November 4, 2020

Left Ventricular End-Systolic Volume in Chronic Aortic Regurgitation—Finally, a Step Forward

Author Affiliations
  • 1Northwestern University Feinberg School of Medicine, Chicago, Illinois
  • 2Editor, JAMA Cardiology
  • 3Cardiovascular Division, Brigham and Women’s Hospital, Boston, Massachusetts
  • 4Deputy Editor, JAMA Cardiology
JAMA Cardiol. 2021;6(2):199. doi:10.1001/jamacardio.2020.5282

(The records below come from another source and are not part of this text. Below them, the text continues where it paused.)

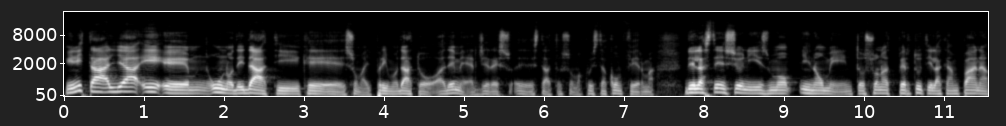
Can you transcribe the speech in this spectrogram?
in Italia e ehm, uno dei dati che insomma il primo dato ad emergere è stata insomma questa conferma dell'astensionismo in aumento. Suona per tutti la campana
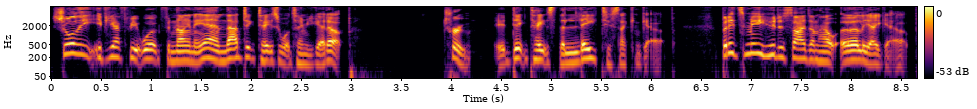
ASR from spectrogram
surely if you have to be at work for 9am, that dictates what time you get up. True, it dictates the latest I can get up. But it's me who decides on how early I get up.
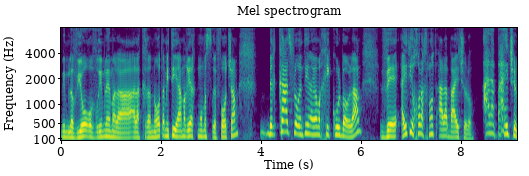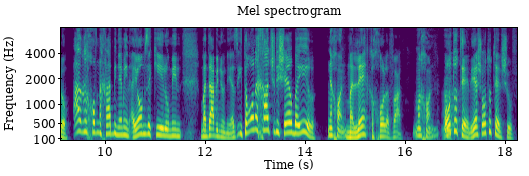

Left ventricular (LV) dilation and systolic function are important determinants of outcome in patients with chronic aortic regurgitation. Left ventricular end-systolic dimension (LVESD) is a particularly useful measure because it incorporates components of both systolic function and volume overload and has been associated with clinical outcomes in patients who are asymptomatic. Recommendations for aortic valve replacement (AVR) in patients without symptoms based on LVESD (and indexed LVESD [LVESDi]) thresholds have been imbedded in US and European guidelines since 1998. However, these recommendations stem from decades-old natural history studies conducted when only M-mode measurements were available. Linear measurements of LV dimensions provide imprecise estimates of LV volumes, given the variable effects of volume overload on LV shape. It is also unclear where in a remodeled LV the short-axis dimensions should be routinely measured.